An essential characteristic of Christian marriage is fidelity. It is based on Christ’s faithful love and not merely on the human efforts of the spouses. Marital fidelity flows from God’s faithfulness to his promise and Christ’s fidelity to his Church. To be faithful means to know how to be courageous in one’s choice and responsible for one’s promise (vow). Fidelity is strengthened through participation in the Holy Mysteries (Confession and Communion), joint prayer, mutual understanding, support, trust and forgiveness, as well as constant spiritual battle against temptations. “Joint prayer by the entire family preserves it at least partially from disagreement and argument … If a husband and wife were thus to pray together every day, they would be compelled to forgive each other every offence, day in and day out.”
Marital fidelity is weakened and even ruined by deception, insincerity, jealousy, and thoughtless behaviour. These in turn can lead to marital betrayal and the squandering of the graces received in the Mystery of Marriage. Christ equates even lustful thoughts with adultery: “Everyone who looks at a woman with lust has already committed adultery with her in his heart” (Mt 5:28).
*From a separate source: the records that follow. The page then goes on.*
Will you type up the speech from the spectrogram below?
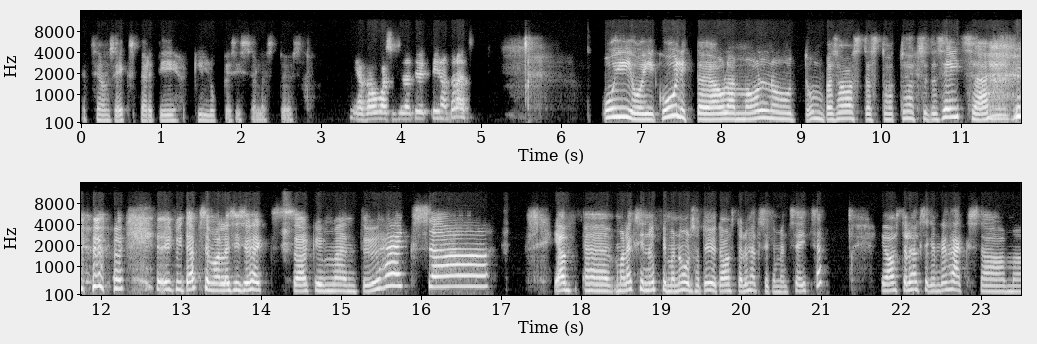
et see on see eksperdi killuke siis sellest tööst. ja kaua sa seda tööd teinud oled? Oi-oi, koolitaja olen ma olnud umbes aastast tuhat üheksasada seitse kui täpsem olla, siis üheksakümmend üheksa. jah, äh, ma läksin õppima noorsootööd aastal üheksakümmend seitse ja aastal üheksakümmend üheksa ma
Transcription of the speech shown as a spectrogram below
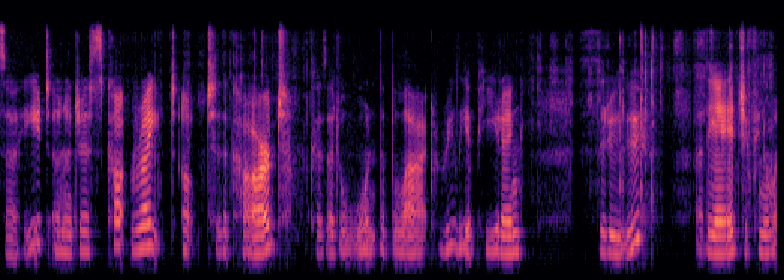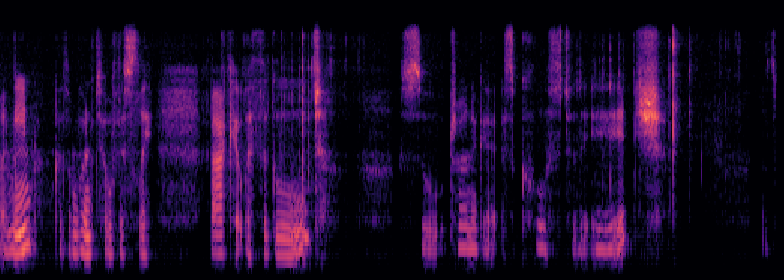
side and I just cut right up to the card because I don't want the black really appearing through at the edge if you know what I mean because I'm going to obviously back it with the gold. So trying to get as close to the edge as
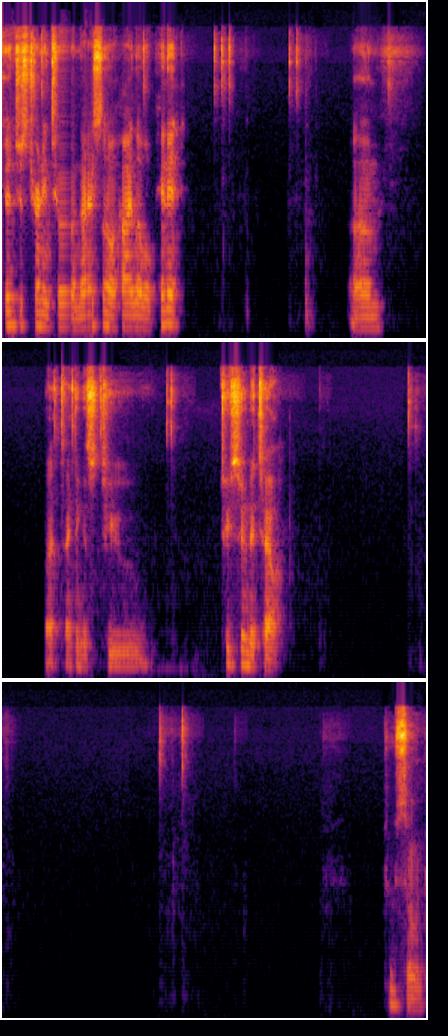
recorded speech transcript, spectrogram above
Could just turn into a nice little high level pennant. Um, but I think it's too too soon to tell. Too soon.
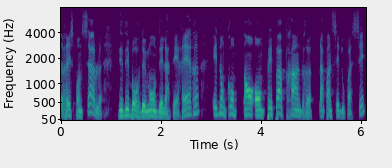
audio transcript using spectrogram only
responsable des débordements de la terre. Et donc, on ne peut pas prendre la pensée du passé,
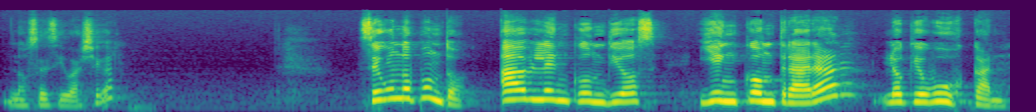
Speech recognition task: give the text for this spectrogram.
no sé si va a llegar. Segundo punto, hablen con Dios y encontrarán lo que buscan.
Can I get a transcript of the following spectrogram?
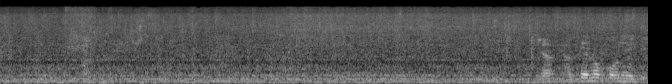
よねじゃあたけのこネギ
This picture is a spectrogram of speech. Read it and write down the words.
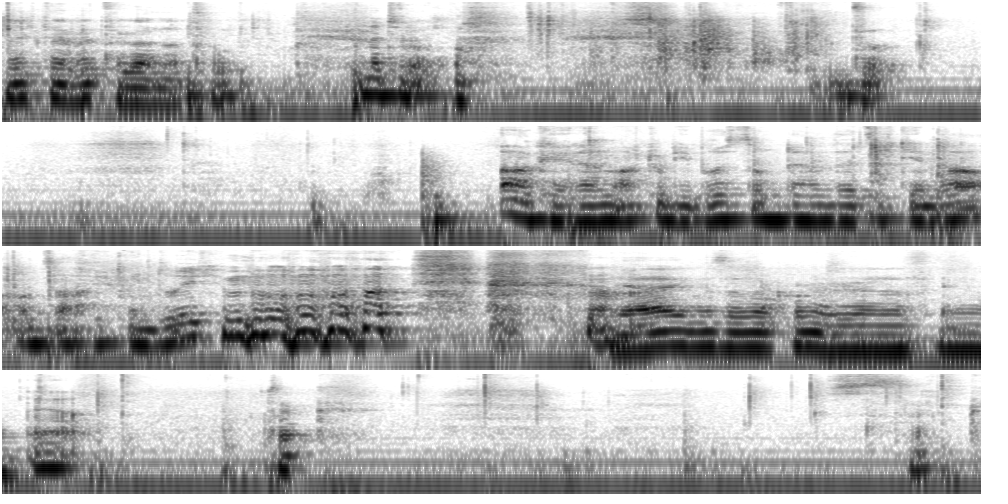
schlechte Witze gehören dazu. Natürlich. So. Okay, dann mach du die Brüstung, dann setze ich den drauf und sag, ich bin durch. Ja, ich muss mal gucken, wie wir das hier. ja. Zack. Zack.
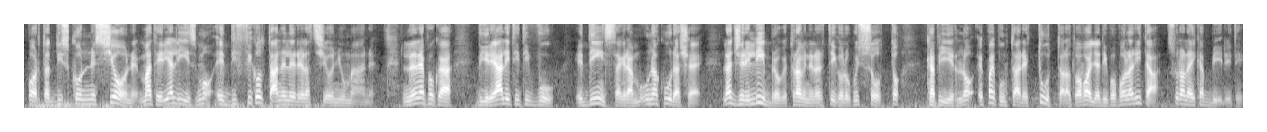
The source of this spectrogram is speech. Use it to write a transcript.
porta a disconnessione, materialismo e difficoltà nelle relazioni umane. Nell'epoca di reality tv e di Instagram una cura c'è. Leggere il libro che trovi nell'articolo qui sotto, capirlo e poi puntare tutta la tua voglia di popolarità sulla likability.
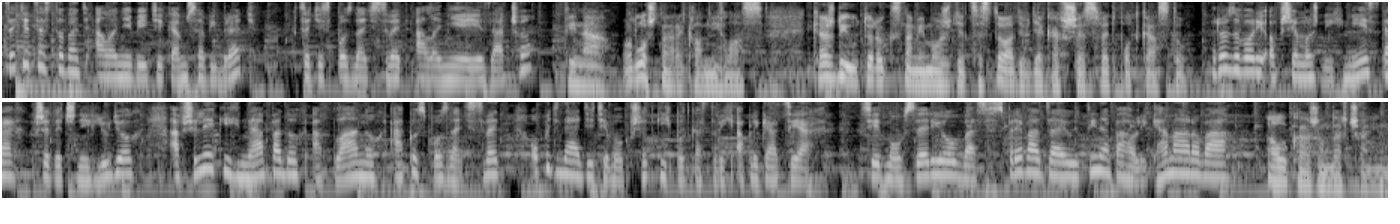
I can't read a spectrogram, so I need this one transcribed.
Chcete cestovať, ale neviete, kam sa vybrať? Chcete spoznať svet, ale nie je za čo? Tina, odlož ten reklamný hlas. Každý útorok s nami môžete cestovať vďaka Všesvet podcastu. Rozhovory o všemožných miestach, všetečných ľuďoch a všelijakých nápadoch a plánoch, ako spoznať svet, opäť nájdete vo všetkých podcastových aplikáciách. Siedmou sériou vás sprevádzajú Tina Paholi Kamárová a Lukáš Ondarčanin.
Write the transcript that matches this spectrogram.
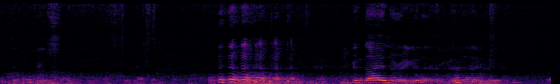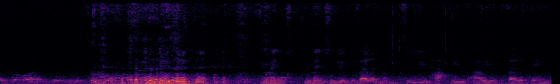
You know what I mean? She'll be happy I'm fine. you can die in the ring, innit? You can die in the ring. That's what I would do. You, men- you mentioned your development. Are you happy with how you're developing,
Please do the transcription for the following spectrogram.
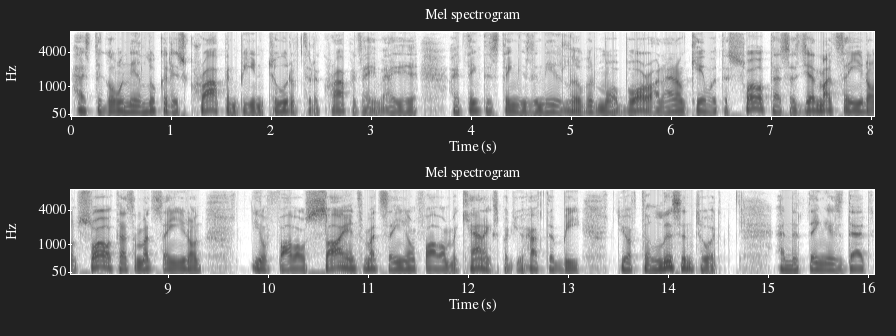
has to go in there and look at his crop and be intuitive to the crop and say, I, I think this thing is going to need a little bit more boron. I don't care what the soil test says. I'm not saying you don't soil test. I'm not saying you don't you know follow science. I'm not saying you don't follow mechanics, but you have to be you have to listen to it. And the thing is that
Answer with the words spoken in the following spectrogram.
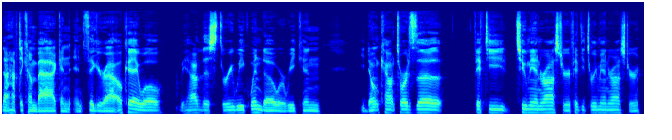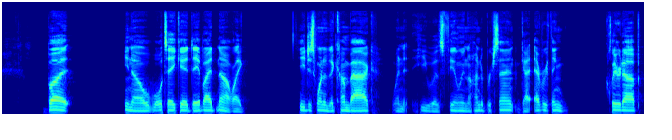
not have to come back and and figure out. Okay, well, we have this three week window where we can. You don't count towards the 52 man roster, 53 man roster, but you know, we'll take it day by no, like he just wanted to come back when he was feeling 100%, got everything cleared up.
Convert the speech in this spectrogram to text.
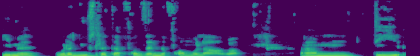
E-Mail- oder Newsletter-Versendeformulare. Ähm, die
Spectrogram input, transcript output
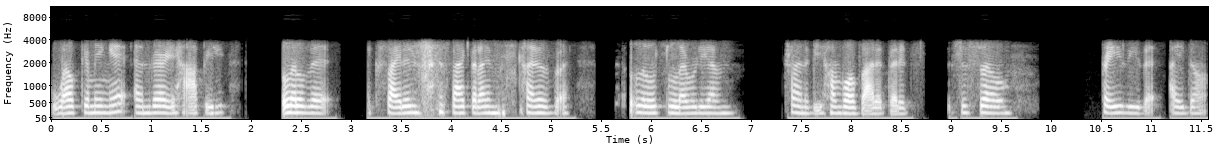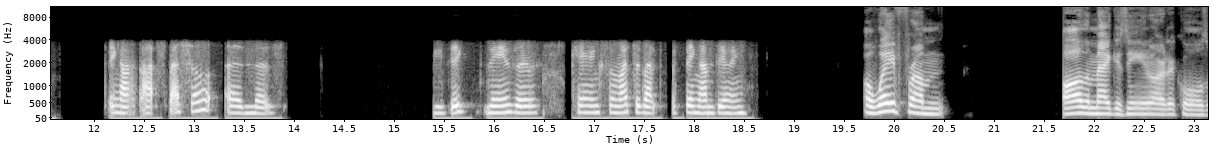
welcoming it and very happy, a little bit excited for the fact that I'm kind of a, a little celebrity. I'm trying to be humble about it, but it's it's just so crazy that I don't think I'm that special, and those these big names are caring so much about the thing I'm doing. Away from all the magazine articles,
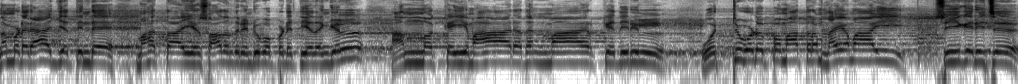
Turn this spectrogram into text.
നമ്മുടെ രാജ്യത്തിന്റെ മഹത്തായ സ്വാതന്ത്ര്യം രൂപപ്പെടുത്തിയതെങ്കിൽ അന്നൊക്കെ ഈ മഹാരഥന്മാർക്കെതിരിൽ ഒറ്റുകൊടുപ്പ് മാത്രം നയമായി സ്വീകരിച്ച്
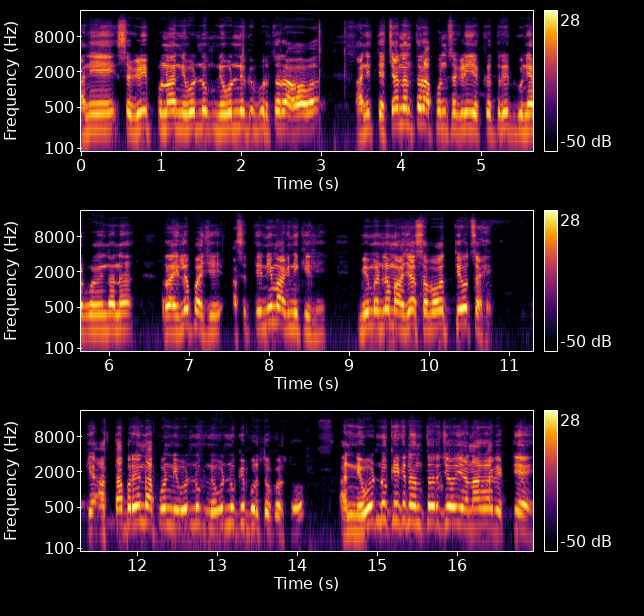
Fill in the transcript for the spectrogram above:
आणि सगळी पुन्हा निवडणूक निवडणुकीपुरतं राहावं आणि त्याच्यानंतर आपण सगळी एकत्रित गुन्ह्यागोविंदानं राहिलं पाहिजे असं त्यांनी मागणी केली. मी म्हणलं माझ्या स्वभावात तोच आहे की आत्तापर्यंत आपण निवडणूक निवडणुकीपुरतं करतो आणि निवडणुकीनंतर जो येणारा व्यक्ती आहे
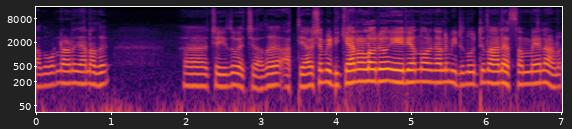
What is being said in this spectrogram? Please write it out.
അതുകൊണ്ടാണ് ഞാനത് ചെയ്തു വെച്ചത്. അത് അത്യാവശ്യം ഇടിക്കാനുള്ള ഒരു ഏരിയ എന്ന് പറഞ്ഞാലും ഇരുന്നൂറ്റി നാല് എസ് എം എയിലാണ്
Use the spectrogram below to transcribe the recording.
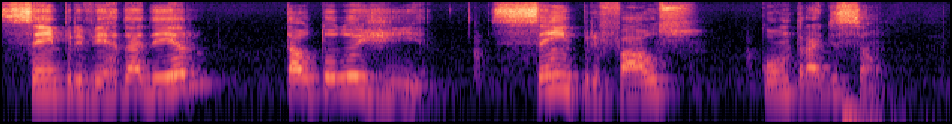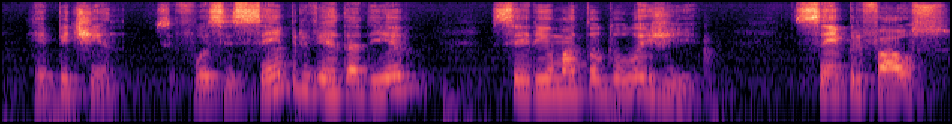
sempre verdadeiro, tautologia, sempre falso, contradição. Repetindo, se fosse sempre verdadeiro, seria uma tautologia. Sempre falso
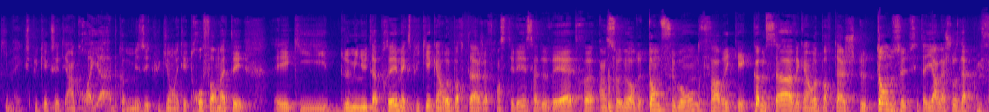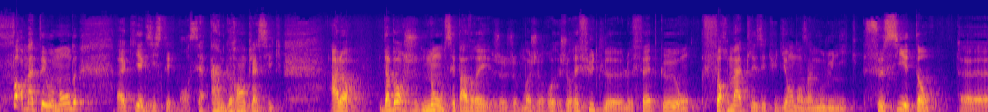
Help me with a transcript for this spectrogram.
qui m'a expliqué que c'était incroyable comme mes étudiants étaient trop formatés et qui, deux minutes après, m'expliquait qu'un reportage à France Télé, ça devait être un sonore de tant de secondes fabriqué comme ça avec un reportage de tant de c'est-à-dire la chose la plus formatée au monde euh, qui existait. Bon, c'est un grand classique. Alors, D'abord, non, c'est pas vrai. Je, moi, je, réfute le, fait qu'on formate les étudiants dans un moule unique. Ceci étant, euh,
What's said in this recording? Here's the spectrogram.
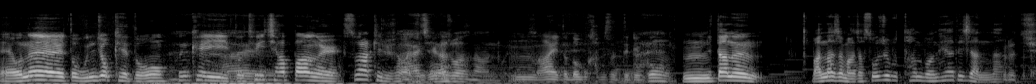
예. 네, 오늘 또 운 좋게도 흔쾌히 또 아이. 트위치 합방을 수락해 주셔가지고. 아, 제가 좋아서 나오는 거예요. 음, 아 일단 너무 감사드리고. 음 일단은 만나자마자 소주부터 한번 해야 되지 않나 그렇죠.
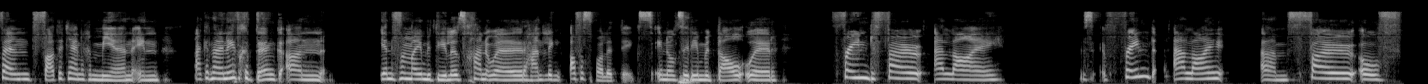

The Church, faithful to the words of Jesus Christ, emphasizes the indissolubility of marriage: “Whoever divorces his wife and marries another commits adultery against her; and if she divorces her husband and marries another, she commits adultery” (Mk 10:11-12).
4. Marital Fruitfulness in Love
The most important aim of marital life is the communion of a man and a woman in love so that, abiding in it, they may come increasingly to know God, who is Love. Abiding in God’s love, their love will also be fruitful: “What the soul is for a human being, love is for the family. Where the soul is no more, life also disappears; there will be a body, but it will be dead. A family without love is like a body without a soul.” Marital love exists first of all for the good of the spouses themselves.
In marriage, a man and a woman are called to co-creation with the Lord in the birth of children: “Be fruitful and multiply, and fill the earth and subdue it” (Gn 1:28). The Lord is the source of human life, so in accepting the gift of a new life, spouses become partakers of this Source. This is why the gift of fertility is God’s blessing for a marriage and strengthens it in love. Marriage is an icon of Christ’s Church, which gives birth to people for eternal life.
The marital love of a man and a woman is expressed in their sexual life together. In the sexual act, spouses are joined in love, expressing the indissoluble unity of marital life. True marital love is fruitful love, therefore the bodily union of spouses is open to procreation. The sexual act has a double aspect: unitive and procreative. Only such a conjugal act is virtuous and pure. The loss of one of these aspects of the sexual act distorts its substance, destroys the virtue and purity of marital life, and is therefore a sin.
In bearing and raising children, a man and woman are co-workers of God’s love. This is what characterizes responsible parenthood in marriage. A particular responsibility in marriage lies in the planning of births, which is related to the parents’ ability to provide their children an appropriate upbringing, having ensured their proper physical and spiritual development. Thus it sometimes occurs that a husband and wife decide to delay temporarily the birth of children. However, such a decision should not be based on selfish and consumerist motives; it should not completely exclude childbearing, which is a fundamental good of married life. In other words, it ought not to become a rejection of fatherhood and motherhood per se.
The Venerable Metropolitan Andrey teaches: “If God has given someone children, that person has been given a great responsibility to raise those children devoutly. Someday at the Last Judgment God will demand a severe accounting from those parents who cared little about their children.”